The portable ice blasting apparatus preferably uses the alternative extruder assembly 12′ shown in FIG. 4. The alternative extruder assembly 12′ is similar to that shown in FIG. 2, except the water input line 34 provides pressurized water to the freezing container 22 through an upper opening 23 in the housing. Further, the ice-receiving line 14 is modified to connect more directly to the ice discharge opening 36. See also FIG. 5. This reduces the possibility of lines becoming tangled during use. As with the arrangements of FIGS. 1 and 3, the portable ice blasting apparatus of FIG. 5 also relies on pressurization of the extruder assembly 12′ to continuously deliver ice particulates P into the pressurized ice-receiving line 14. The pressure of the water supply must be set higher than that in the extruder assembly 12′.
FIGS. 6 and 7 are ice blasting arrangements for use in a production-line environment. FIG. 6 illustrates an ice blasting apparatus having a single extruder assembly 12′. FIG. 7 illustrates an ice blasting apparatus using multiple extruder assemblies 12′. Both arrangements include an upright support frame 52 capable of being located at a conveyor belt 54. The frame 52 includes an upper shelf 56 upon which at least one extruder assembly 12 is located. In general, it is preferable that the frame 52 further include upright walls 58, 60 to contain the blast noise and the blast debris, as is required in many manufacturing environments. The side walls shown are fitted with appropriate windows 62 to accommodate passage of work objects W being transferred by the moving conveyor 54. The frame 52 optionally includes a drain pan 64 positioned beneath the conveyor 54 to collect melted ice water and blast debris. An exhaust vent 66 preferably removes blast air and blast noise away from the conveyor to an outside environment. As shown, the refrigeration unit 26 may be conveniently placed beneath the conveyor 54 within a lower region of the upright support frame 52.

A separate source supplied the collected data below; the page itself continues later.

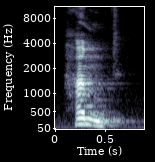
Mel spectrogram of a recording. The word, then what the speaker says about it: حمد: ادائی درست رہ سکے۔ حمد، اب میم پر جزم ہے۔ اس لفظ کا تلفظ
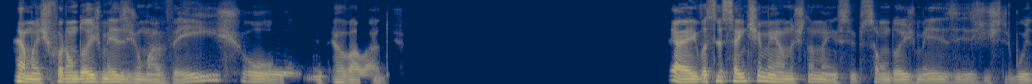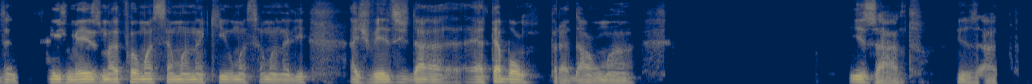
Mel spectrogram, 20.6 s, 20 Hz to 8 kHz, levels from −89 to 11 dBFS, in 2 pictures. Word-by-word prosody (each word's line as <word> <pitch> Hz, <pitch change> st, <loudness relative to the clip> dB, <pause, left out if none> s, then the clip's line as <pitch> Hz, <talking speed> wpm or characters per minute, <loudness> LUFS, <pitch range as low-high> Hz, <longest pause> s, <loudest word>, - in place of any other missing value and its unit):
É, 135 Hz, -, +8 dB
mas 100 Hz, -3 st, +6 dB
foram 110 Hz, -2 st, +4 dB
2 110 Hz, +1 st, +7 dB
meses 110 Hz, -2 st, +4 dB
de 95 Hz, -, -3 dB
uma 90 Hz, -1 st, 0 dB
vez 120 Hz, -, -2 dB
ou 90 Hz, -8 st, -1 dB
intervalados? 95 Hz, -4 st, -4 dB, 2.7 s
É, 105 Hz, -2 st, +8 dB
e 105 Hz, -, +8 dB
você 120 Hz, +6 st, +3 dB
sente 140 Hz, +2 st, +4 dB
menos 105 Hz, -6 st, +3 dB
também, 100 Hz, -6 st, -1 dB
se 85 Hz, 0 st, -9 dB
são 95 Hz, 0 st, -4 dB
2 95 Hz, 0 st, -1 dB
meses 95 Hz, -1 st, -4 dB
distribuídos 90 Hz, +1 st, -7 dB
entre 90 Hz, -2 st, -5 dB, 0.3 s
6 100 Hz, 0 st, +1 dB
meses, 100 Hz, +1 st, +2 dB
mas 100 Hz, 0 st, 0 dB
foi 110 Hz, -, +2 dB
uma 100 Hz, 0 st, +2 dB
semana 100 Hz, -2 st, -1 dB
aqui, 95 Hz, +3 st, -5 dB
uma 100 Hz, -1 st, -2 dB
semana 95 Hz, -1 st, -4 dB
ali, 95 Hz, +3 st, -5 dB, 0.4 s
às 90 Hz, -3 st, -4 dB
vezes 100 Hz, +2 st, -1 dB
dá 95 Hz, -1 st, -2 dB, 0.2 s
é 100 Hz, 0 st, -6 dB
até 95 Hz, +3 st, +2 dB
bom, 100 Hz, -2 st, +2 dB, 0.3 s
para 90 Hz, -4 st, -7 dB
dar 85 Hz, +2 st, -6 dB
uma 85 Hz, -1 st, -6 dB, 2.2 s
Exato, 90 Hz, -7 st, -3 dB, 0.3 s
exato. 85 Hz, -4 st, -9 dB
95 Hz, 125 wpm, -24 LUFS, 90-105 Hz, 2.7 s, É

As above, each extruder assembly 12′ includes a pressure vessel within which ice particulates P are continuously formed under elevated pressure. In the embodiments of FIGS. 6 and 7, the blast nozzle 16 extends downward from the underside of the upper shelf 56 and is positioned directly above the conveyor belt 54. As shown, the blast nozzle 16 may be made movable by conventional robotics 68. The ice-receiving line 14 receives a fluidizing gas medium from the pressurized air supply source 44 (not shown in FIGS. 6 or 7) and ice particulates P from the ice discharge opening 36 of the extruder assembly 12′. The pressure gradient within the ice-receiving line 14 during use quickly forces the ice particulates P from the extruder assembly 12′ to the blast nozzle to be expelled. As work objects W on the conveyor belt 54 pass beneath the blast nozzle 16, the ice particulates P impinge upon each of the objects to do useful work.
As will be appreciated from a reading of the above, the present invention provides a method and apparatus for forming ice particulates under pressure for transport to a blast nozzle via pressure flow for eventual ejection from the blast nozzle to perform blast cleaning work. The present invention can be easily arranged to provide a varying amount of ice particulate production to meet varying ice particulate requirements. Although only a few exemplary embodiments of this invention have been described in detail above, those of ordinary skill in the art will readily appreciate that many modifications are possible in the exemplary embodiments without materially departing from the novel teachings and advantages of this invention. Accordingly, all such modifications are intended to be included within the scope of this invention as defined in the following claims.